Checking the right to rent is an essential step for landlords and leasing agents when entering into a lease agreement with a tenant. This process involves verifying that the tenant is legally allowed to rent in the United Kingdom. In this article, we'll provide a comprehensive guide on how to conduct a right to rent check. The first step is to inspect the original documents with the tenant present and make sure they are valid.
Make copies of the documents and record when the verification was completed. It's also important to perform follow-up checks at the appropriate time, such as rechecking when the tenant's visa expires. The Home Office introduced controls on the right to rent with the aim of making it difficult for people to live and work in England illegally. Leases in Scotland, Wales and Northern Ireland are not subject to right to rent controls. Certified identity service providers (IDSPs) are third-party providers that comply with a government standard to digitally verify the right to rent of British and Irish citizens holding a valid passport (including Irish passport cards). IDSPs offer convenient controls, but not all agents can offer checks with the right to rent through an IDSP (not even for this restricted group), and whether this is a suitable option for your lease will depend on several different factors.

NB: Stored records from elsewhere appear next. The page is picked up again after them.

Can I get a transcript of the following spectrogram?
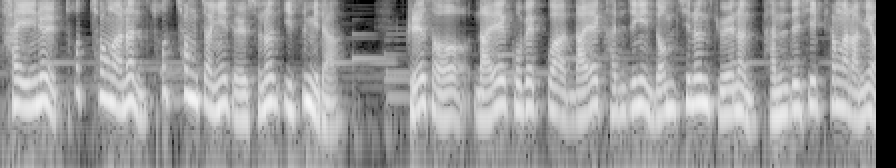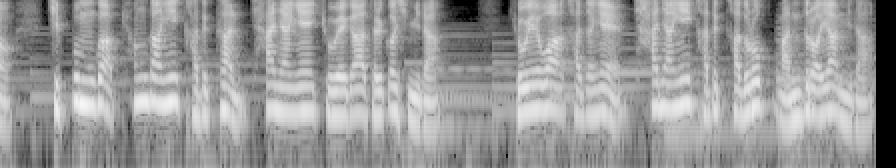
타인을 초청하는 초청장이 될 수는 있습니다. 그래서 나의 고백과 나의 간증이 넘치는 교회는 반드시 평안하며 기쁨과 평강이 가득한 찬양의 교회가 될 것입니다. 교회와 가정에 찬양이 가득하도록 만들어야 합니다.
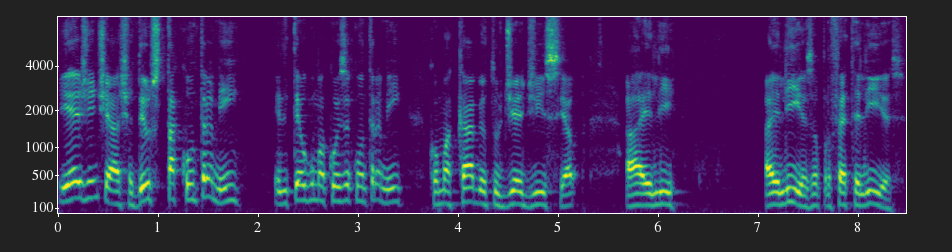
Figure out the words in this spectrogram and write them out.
E aí a gente acha, Deus está contra mim, ele tem alguma coisa contra mim. Como Acabe outro dia disse a, Eli, a Elias, ao profeta Elias:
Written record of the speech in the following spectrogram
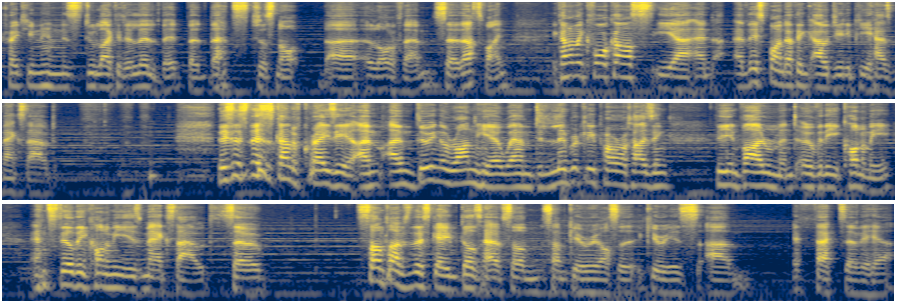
Trade unionists do like it a little bit, but that's just not uh, a lot of them, so that's fine. Economic forecasts, yeah, and at this point I think our GDP has maxed out. this is this is kind of crazy. I'm I'm doing a run here where I'm deliberately prioritizing the environment over the economy, and still the economy is maxed out. So sometimes this game does have some some curious curious um, effects over here.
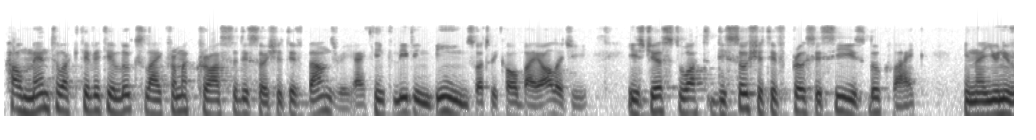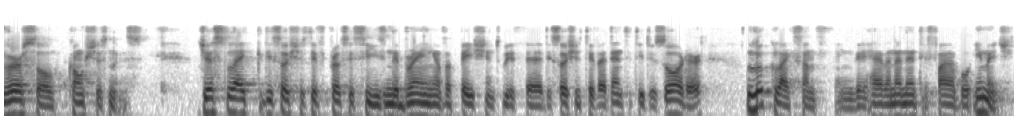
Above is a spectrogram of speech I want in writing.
how mental activity looks like from across the dissociative boundary. I think living beings, what we call biology, is just what dissociative processes look like in a universal consciousness. Just like dissociative processes in the brain of a patient with a dissociative identity disorder look like something, they have an identifiable image.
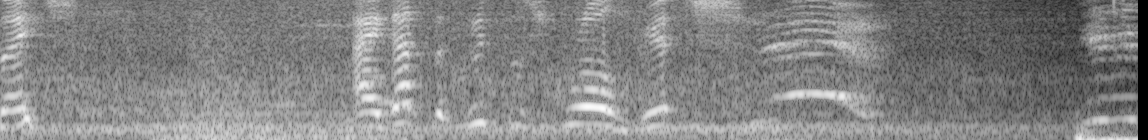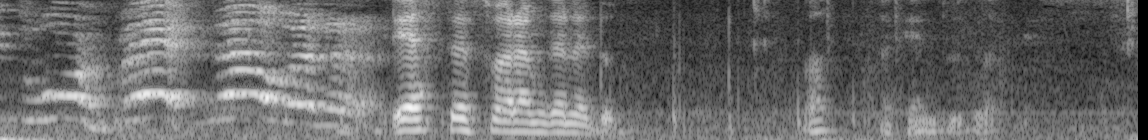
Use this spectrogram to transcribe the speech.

You can see a list of IDSPs on GOV (UK).With new technology providers, landlords can remotely verify the identity of their tenants and prove that they are eligible to rent. Ask your tenant to give you their action code. If your tenant can demonstrate that they are entitled to rent using an accepted original document, you cannot insist that you use the online service instead. Once the verification of the right to rent has been completed, it is important to know what status you confer on the tenant. Accurately performing checks and keeping track of them will help owners and agents avoid fines for non-compliance.
You can then give the landlord this action code and they can use it to check your status using the View a Tenant's Right to Rent section. If some tenants of the shared accommodation have the right to rent, the landlord must go to court to obtain an eviction notice. Most landlords will ask a potential tenant to make a deposit, a sum of money that will protect them from losing money if the property is damaged or if rent isn't paid. Changes in the way in which individuals with pending applications with the EUSS prove their right to rent, see Annex C.
ConclusionConducting a right to rent check is an essential step for landlords and leasing agents when entering into a lease agreement with a tenant. It's important for landlords and agents to understand what documents are accepted as proof of identity and what tests they need to perform in order to prove their tenants' right to rent.
If landlords cannot provide accepted documents that confirm their identity and their right to live in the UK, they won't be able to rent property in England. If some tenants of the shared accommodation have the right to rent, the landlord must go to court to obtain an eviction notice. In conclusion, it is essential for landlords and leasing agents alike to understand how important it is for them to conduct a right-to-rent check before entering into any lease agreement with a tenant. This process involves verifying that the tenant is legally allowed to rent in the United Kingdom by inspecting original documents, making copies of them, recording when verification was completed, and performing follow-up checks at appropriate times. Additionally, landlords must be aware of changes in how individuals with pending applications with EUSS prove their right-to-rent status.
Finally, landlords should also consider asking potential tenants for deposits as protection against any damages or unpaid rents.